So next time you hear me critiquing someone's work, and you want to call me out because I could do no better myself, well go ahead and check yourself, because what I'm really doing is adding evidence towards the greatest open problem in mathematics.  And the sooner we solve that problem, the better, so we can move on to other problems.  (like, where the hell does Wal-Mart keep rubbing alcohol?)

## Monday, September 30, 2013

### On cooking dinner

One thing I notice with Rachel becoming busy with school is that much of our evening time is consumed with dinner.  Since I leave work early on Monday and Wednesday to "babysit" while she has class, I stay later on Tuesday / Thursday, so that the nightly routine those nights is something like:
• Get home
• Drink a beer
• Eat Dinner
• Clean up dinner
• Feed the baby
• Walk the dog
• Some TV or internet
• Go to bed
There are benefits to cooking dinner, like healthier eating, bonding time, or simply the joy of cooking.  But does it make economic sense?  Sounds like a problem for some napkin math.
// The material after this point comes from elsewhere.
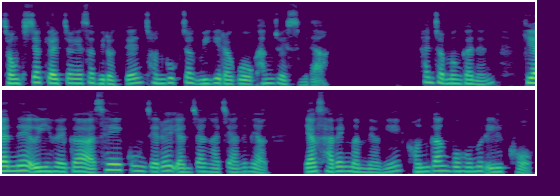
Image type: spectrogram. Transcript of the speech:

I don't have any data, so we'll use some numbers that seem reasonable and make the math work easily (the Missouri S&T method).  Let's assume the two of us typically spend $20 total to dine or carry out. Sometimes we spend more at a restaurant, but we can spend less to carry out Chinese or KFC. Let's say that a typical home-cooked meal costs us around$8.  Surely we spend more to grill steaks and veggies, but we also frequently subsist on Ramen and grilled cheese.  We can reasonably say that cooking a meal instead of ordering one saves about $12. Now, let's see how much time we are spending to save that$12.  I'll make up some magic numbers for long, medium, and short preparation times.  First, there's the trip to the grocery store.  Not every meal requires a trip to the store.  I'd say about one in three.  Each trip, including drive time, takes about on hour on average (big trips with baby in tow certainly take longer).  So, amortized per meal: about 20 minutes a meal for grocery store trips.  For convenience, I'll ignore time costs when not cooking, since typically I can grab something on the way home or have it delivered.
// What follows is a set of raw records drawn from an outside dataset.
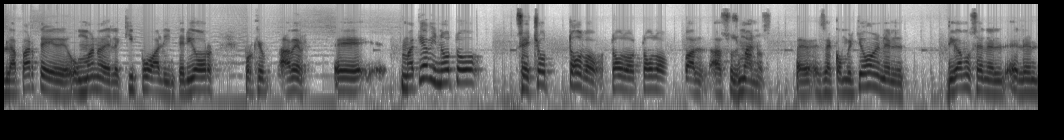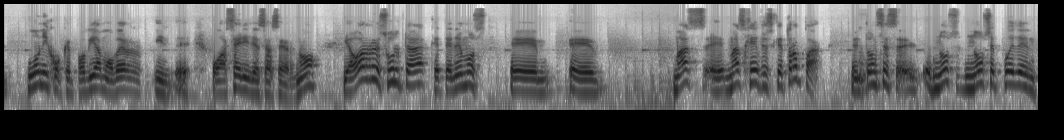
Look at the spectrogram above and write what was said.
la parte humana del equipo al interior, porque, a ver, eh, Matías Binotto se echó todo, todo, todo a sus manos. Eh, se convirtió en el, digamos, en el, único que podía mover eh, o hacer y deshacer, ¿no? Y ahora resulta que tenemos eh, más, más jefes que tropa. Entonces, no, no se pueden,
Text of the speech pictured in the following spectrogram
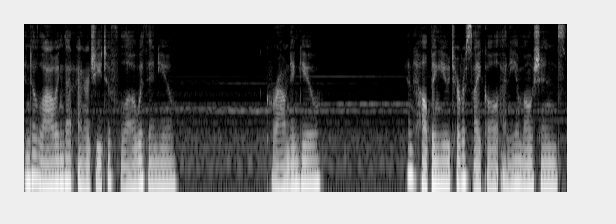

Long prep time
For elaborate meals, we might spend 40 preparing the meal, and 30 minutes cleaning up after.
[ 20 minutes + 40 minutes + 30 minutes ] X 2 of us = 3 man hours of labor
$12 / 3 hours =$4 / hour
One way to interpret this is to say that, by choosing to cook a complicated meal at home rather than ordering pizza, I am opting to take on an evening shift that pays $4 /hour. Medium prep time Let's say a typical meal is 20 minutes of prep and 20 minutes of cleanup. [ 20 minutes + 20 minutes + 20 minutes ] X 2 of us = 2 man hours of labor$12 / 2 hours = $6 /hour Still not making minimum wage yet. Short prep time Let's say that we get a real system going, and meals average 10 minutes prep time, 10 minute cleanup, and we only have to spend 10 minutes at the grocery store [ 10 minutes + 10 minutes + 10 minutes ] X 2 of us = 1 man hour of labor So now we're making$12 an hour to prepare ourselves quick and easy meals.  Not terrible, but still less than our hourly wages (assuming Rachel will be making typical nursing wages).  And we're eating something no more complicated than grilled cheese and chips.

Conclusion
Does cooking your meals save money?  Yes.  Is it worth the time commitment?  No.  By ordering out and working extra hours in place of time spent on meals, you would come out ahead.  You'll have to find other ways to justify spending so much time in the kitchen.  Maybe you love cooking.  Maybe you do so in lieu of rent.  Who knows.
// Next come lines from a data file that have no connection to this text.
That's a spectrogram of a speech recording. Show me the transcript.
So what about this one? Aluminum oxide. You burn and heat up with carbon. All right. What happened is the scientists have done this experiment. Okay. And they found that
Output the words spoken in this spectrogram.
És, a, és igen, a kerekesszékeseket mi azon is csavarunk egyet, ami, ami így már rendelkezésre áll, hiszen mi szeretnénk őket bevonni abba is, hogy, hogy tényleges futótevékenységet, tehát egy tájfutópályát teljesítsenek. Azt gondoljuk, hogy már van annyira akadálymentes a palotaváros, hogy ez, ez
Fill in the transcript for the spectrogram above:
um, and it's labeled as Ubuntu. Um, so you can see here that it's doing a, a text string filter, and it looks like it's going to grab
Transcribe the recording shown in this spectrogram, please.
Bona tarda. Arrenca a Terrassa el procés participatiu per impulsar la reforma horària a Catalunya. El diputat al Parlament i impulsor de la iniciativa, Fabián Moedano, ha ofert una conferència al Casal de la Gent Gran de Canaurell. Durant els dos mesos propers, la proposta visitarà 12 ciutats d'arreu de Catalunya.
## Wednesday, September 25, 2013

### Hello World

I've been meaning to start a blog for some time now, and was finally motivated that Barbi started hers.  So, nothing fancy here.  No cheeky name or pink swirly font.  Just a place to put unorganized rambling thoughts, frustrated rants, interesting factoids, and unorganized rambling thoughts.  So stick around and you'll learn about me.  You might learn something about programming, or things you may have missed on Reddit.  You might even learn to love again.